Electric and hydrogen-powered cars reduce the local environmental burden and self-driving cars increase safety and convenience, but neither reduces the need for space for cars in towns and cities, and they could cause car use to increase. Micromobility broadens the transport options in densely populated areas, but needs to be regulated. Drones are energy intensive, need launch and landing sites, and require a lot of space to move safely.
Mobility as a Service (MaaS) can make car use more efficient, but needs smart guidance
Mobility as a Service (MaaS) and transport solutions in the sharing economy are developing rapidly. Their success depends on how prepared people are to share transport and to make their mobility data available. In the longer term there are great prospects for self-driving cars as a part of public transport. Public transport will in future be a flexible service that is based on data, is integrated with other forms of mobility, uses vehicles of different sizes, is frequently demand-based, and optimises routes.

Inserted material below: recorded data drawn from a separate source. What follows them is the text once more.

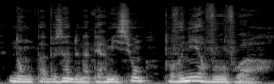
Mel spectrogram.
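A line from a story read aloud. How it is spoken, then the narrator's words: Curt young woman. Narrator (French): dit sèchement la jeune fille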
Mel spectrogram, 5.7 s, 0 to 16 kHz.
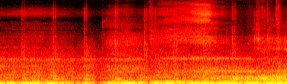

Achieving the goals of environmental sustainability requires large and rapid changes in how people move around
Estonia has set a target for the transport sector of total emissions of 1750 kt of CO2 in 2035, which is 28% less than the level of 2018. This will require a rapid turn away from the current trend, as the greenhouse gas emissions of the transport sector have increased steadily each year since 2014. Car use needs to become more efficient and daily commutes need to be shorter.
Planning and infrastructure development based on expectations of increased car use become selffulfilling prophecies
The transport and mobility strategies in Estonia are in line with contemporary principles of sustainable mobility and the framework documents of the European Union. Achieving the changes set out in them though is made harder by the framework for infrastructure development that uses baseline forecasts for mobility, mobility research methodologies and standards for roads in town that continue to be based on increasing car use and so end up encouraging it.
Promoting sustainable mobility requires compromises
Designing mobility in towns means choosing between a high quality public space and the convenience and speed of travel by car. Movement between towns depends on the choice of developing rail transport or road transport. Public transport between towns assumes however that mobility services within towns are of good quality and flexible. Two different possible approaches for rural districts are either to provide better and more sustainable connections, or to bring jobs and services closer to reduce the need for mobility.
Taxation of transport needs to change
Taxation of transport that is based solely on fuel excise is not sustainable as electric cars spread more widely, and receipts of excise on petrol and diesel should be expected to fall by at least a fifth by 2030. VAT receipts from fuel would also fall alongside excise receipts.
Sustainable mobility will not be achieved without intervention
People make their transport choices by looking at how well transport services can meet their practical needs. They consider for example whether the transport infrastructure favours the use of cars or public transport. Mobility is not an end in itself, but is linked with different areas like environmental, health, energy, regional and education policies, and mobility policy must be pursued in line with those policies and through them.